The benefits are substantial. They’re real. This is not only a matter of outlasting the virus; it’s a matter of conquering it. Consider the advantages more doctors and hospitals coupled with an increase in insured residents would bring to our efforts to institute widespread testing and reliable tracking of coronavirus. Just think of what a better position Alabama would be in to deploy a potential vaccine when it becomes available down the road. Imagine what nearly 30,000 new jobs and increased investment would mean for our economic recovery — not to mention more Alabamians being ready to go back to work, back to school, and back to business with greater confidence and peace of mind when the time comes.
Meanwhile, opponents continue to argue that it’s just too costly. According to recent news reports, Governor Ivey even said it was “irresponsible to think about expanding Medicaid just for the sake of expanding Medicaid without having a complete and honest discussion about the source of stable funding to pay the match.” But my colleagues and I are not advocating Medicaid expansion for its own sake or as some sort of political victory. We’re doing it to save lives and to beat back this pandemic. The time for talk is over. The thorough discussions and cost-benefit analyses have been done. What we can’t afford to do is wait. And with all due respect, if Alabama can spend nearly a billion dollars on building three new prisons, we surely can invest a fraction of that in our healthcare system.
Furthermore, significant funds are becoming available through the federal CARES Act that we can use to offset other budgetary needs. Additionally, U.S. Senator Doug Jones has introduced legislation, the States Achieve Medicaid Expansion (SAME) Act, to reinstate the 100 percent federal funding match that was initially offered to states that wisely expanded Medicaid years ago. If we can get that passed, Alabama would get another bite at the apple.
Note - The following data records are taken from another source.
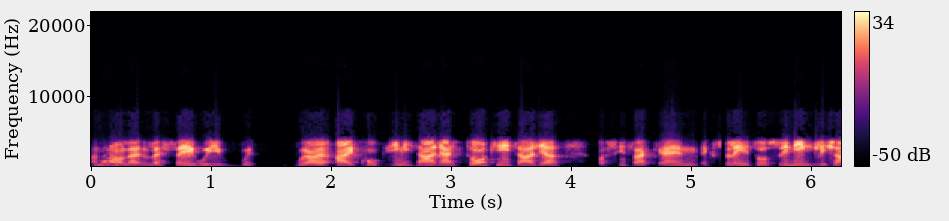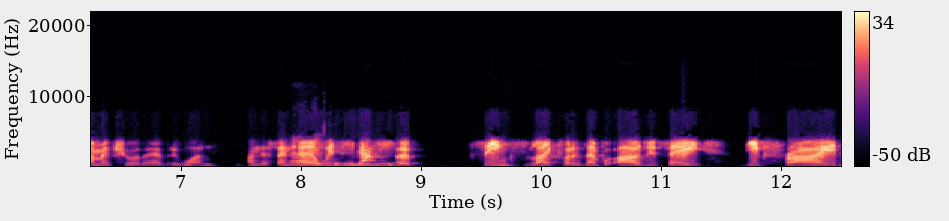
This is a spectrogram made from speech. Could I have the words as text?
I don't know, let, let's say we, we where I cook in Italian, I talk in Italian, but since I can explain it also in English, I make sure that everyone understands. Uh, and we discuss uh, things like, for example, how do you say deep fried?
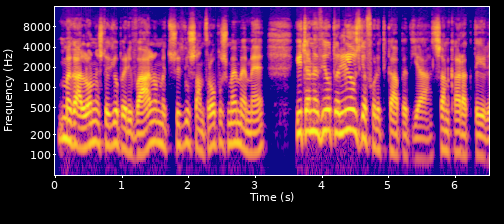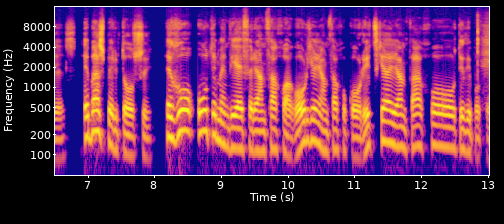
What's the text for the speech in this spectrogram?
μεγαλώνω στο ίδιο περιβάλλον με τους ίδιους ανθρώπους με με με ήταν δύο τελείως διαφορετικά παιδιά σαν χαρακτήρες. Εν πάση περιπτώσει, εγώ ούτε με ενδιέφερε αν θα έχω αγόρια ή αν θα έχω κορίτσια ή αν θα έχω οτιδήποτε.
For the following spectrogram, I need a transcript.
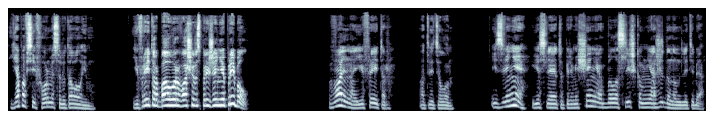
Я по всей форме салютовал ему. «Ефрейтор Бауэр, ваше распоряжение прибыл!» «Вольно, ефрейтор», — ответил он. «Извини, если это перемещение было слишком неожиданным для тебя.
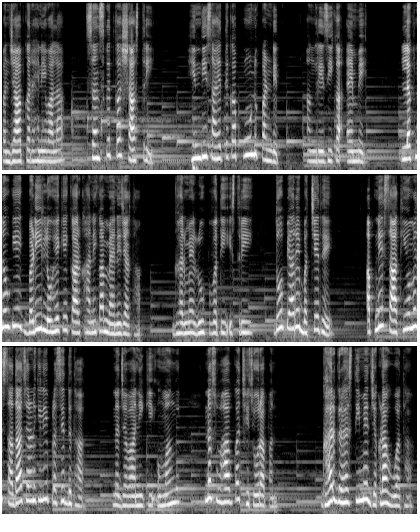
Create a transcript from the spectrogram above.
पंजाब का रहने वाला, संस्कृत का शास्त्री, हिंदी साहित्य का पूर्ण पंडित, अंग्रेज़ी का एमए, लखनऊ की एक बड़ी लोहे के कारखाने का मैनेजर था। घर में रूपवती स्त्री दो प्यारे बच्चे थे। अपने साथियों में सदाचरण के लिए प्रसिद्ध था। न जवानी की उमंग, न स्वभाव का छिचोरापन। घर गृहस्थी में जकड़ा हुआ था।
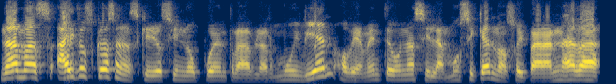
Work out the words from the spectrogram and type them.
Nada más, hay dos cosas en las que yo sí no puedo entrar a hablar muy bien. Obviamente, una sí la música, no soy para nada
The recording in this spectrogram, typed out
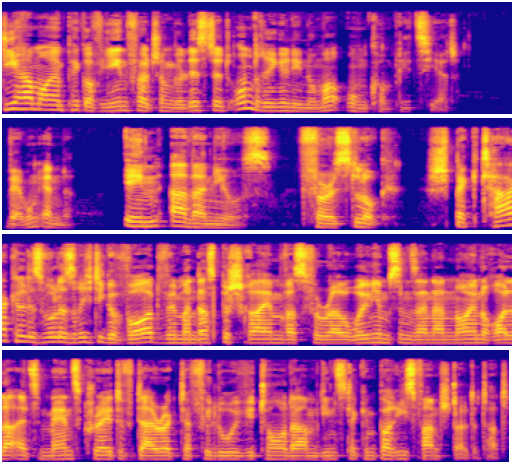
Die haben euren Pick auf jeden Fall schon gelistet und regeln die Nummer unkompliziert. Werbung Ende. In other news. First Look. Spektakel ist wohl das richtige Wort, will man das beschreiben, was Pharrell Williams in seiner neuen Rolle als Mans Creative Director für Louis Vuitton da am Dienstag in Paris veranstaltet hat.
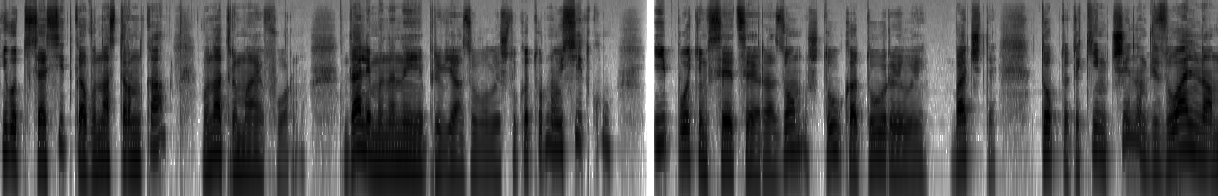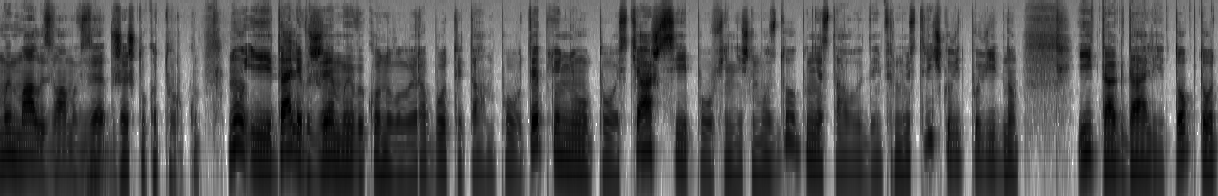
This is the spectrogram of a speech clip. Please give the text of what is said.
І от ця сітка, вона странка, вона тримає форму. Далі ми на неї прив'язували штукатурну сітку, і потім все це разом штукатурили. Бачите? Тобто, таким чином, візуально ми мали з вами вже, вже штукатурку. Ну і далі вже ми виконували роботи там по утепленню, по стяжці, по фінішному оздобленню, ставили демпферну стрічку відповідно і так далі. Тобто,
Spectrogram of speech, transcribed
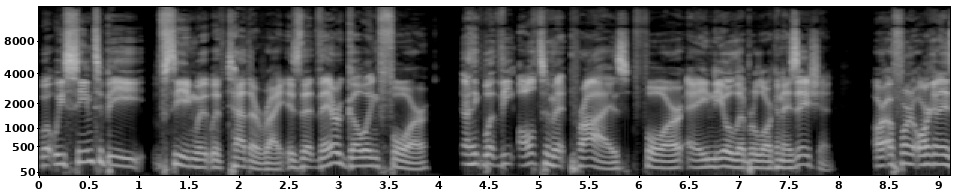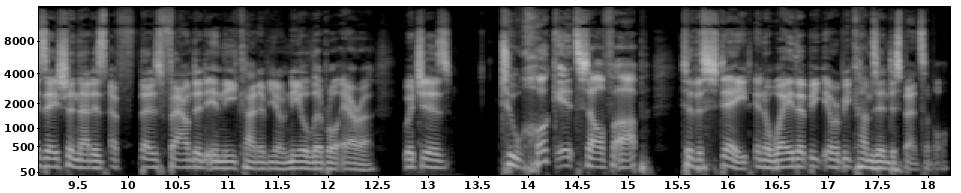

However, at the end of the day, the financial impact of expanding Medicaid can and will never compare to the human cost of ongoing inaction. Lives lost cannot be regained. But acting now can put us on the right footing to slow the spread, treat the sick, prepare to fend off future outbreaks, and begin a real path to long-term and sustainable recovery.
Lack of insurance, underlying medical conditions, and limited access to care — coronavirus has not only highlighted major and longstanding challenges to our healthcare system, but it has also drastically exacerbated them. These challenges can no longer be ignored or swept under the rug. They’ve gotten worse to the point that now part of the public health crisis that is killing Alabama communities and Alabamians. And while we may not have a vaccine for the virus itself, there is a way to substantially improve our reaction to it.
Alabama must expand Medicaid now. To do anything else is to continue to try (and fail) to treat the symptoms while real, actionable solutions are within reach.